This is a landmark case on domain name infringement. In this case, the defendant Akash Arora’s company was registered as Net Link Internet Solutions. The company received the domain name yahoo India ( which was deceptively similar to that of the plaintiff’s ( and started using it including replicating the form, pattern and content of the Yahoo page. The Court had observed that typically the level of the similarity of the marks is essentially vital and significant in an action for passing off for in such a case there is every possibility and chance of confusion and misleading being caused. When both the domain names are taken into consideration, it becomes clear that the two names are relatively similar or indistinguishable. Then there is every likelihood of Internet use of being bewildered and defrauded in trusting that both the domain names come from a common source and connection, even though two have a different and unique place and come from different sources.

 Aqua Minerals Limited V. Mr Pramod Borse&Anr.[8]

In this case, the plaintiff i.e., Acqua Minerals Ltd. was a registered owner of the trademark Bisleri in India. The defendant Mr. Pramod Borse had got registered the website in his name. The Hon’ble Delhi High Court had found the defendant guilty for the infringement of trademark “Bisleri” and permitted the plaintiff to seek the transfer of the website in its name.

Starbucks corporation v. Mohanraj[9] 

In this case, the respondent’s domain name “” was deceptively similar to the complainant’s domain name “”, it was contended that the domain name of the respondent is identical and confusingly similar to the complainant’s domain name. it was also contended that the respondent had no legitimate interest in the domain name.

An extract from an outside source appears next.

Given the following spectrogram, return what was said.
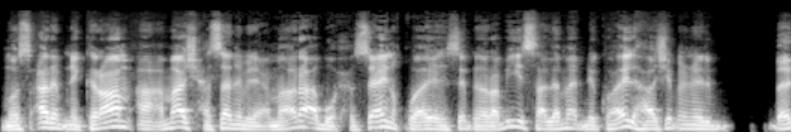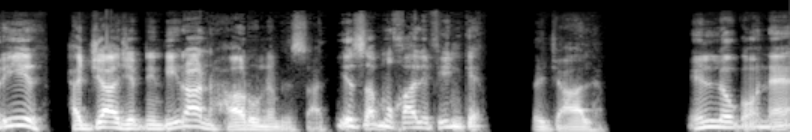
مسعر ابن کرام، اعماش حسن ابن عمارہ، ابو حسین قویس ابن ربی سلمہ ابن قہیل حاشم ابن البریر حجاج ابن دیران، ہارون ابن سعد۔ یہ سب مخالفین کے رجال ہیں۔ ان لوگوں نے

Further, it was contended that the mark was registered by the respondent in bad faith. The learned arbitrator held that the disputed domain name was confusing, similar and identical to the complainant and that they had the right to the trademark. The respondent had registered the domain name in bad faith and so the domain name should be transferred to the complainant


As more and more companies have started operating their business through online and physical modes, the practice of cybersquatting has also been increasing day by day. There is an urgent need for more stringent laws to penalize the offenders of such offences. India also should draft specific legislation to deal with such kinds of offences so that this kind of offence can be prevented from occurring and also, the rights of real and lawful trademark owners can be protected in the cyber world too.

Author(s) Name: Priyanka Gupta (Adamas University, West Bengal)


[1] ‘What to do in case of a website or domain name dispute’ (The Economics Times, 31 December 2021)
<> accessed 16 February 2022

[2] India: Should domain names receive same protection as trademarks? (World Trade Review, 01 March 2017)

<> accessed 17 February 2022

[3] Cybersquatting: What it is and what can be done about it (NOLO, 24 January 2020)

<> accessed 18 February 2022


<> accessed 19 February 2022

[5] ‘WIPO Guide to the Uniform Domain Name Dispute Resolution Policy (UDRP)’ (WIPO, 22 March 2015)

<> accessed 20 February 2022

[6] Pratibha Ahirwar ‘Domain Name Dispute And Cybersquatting in India – Part II’ (Mondaq, 26 February 2019)

<> accessed 20 February 2022

[7] Yahoo Inc. vs. Akash Arora 1999 IIAD Delhi 229,78 (1999) DLT 285

<> accessed 21 February 2022

[8]Aqua Minerals Limited V. Mr Pramod Borse&Anr. AIR 2001 Delhi 463, 93(2001) DLT 203

<> accessed 21 February 2022

[9] SSRANA – Case Laws in India (S. S. RANA & CO., 2015)

<> accessed 22 February 2022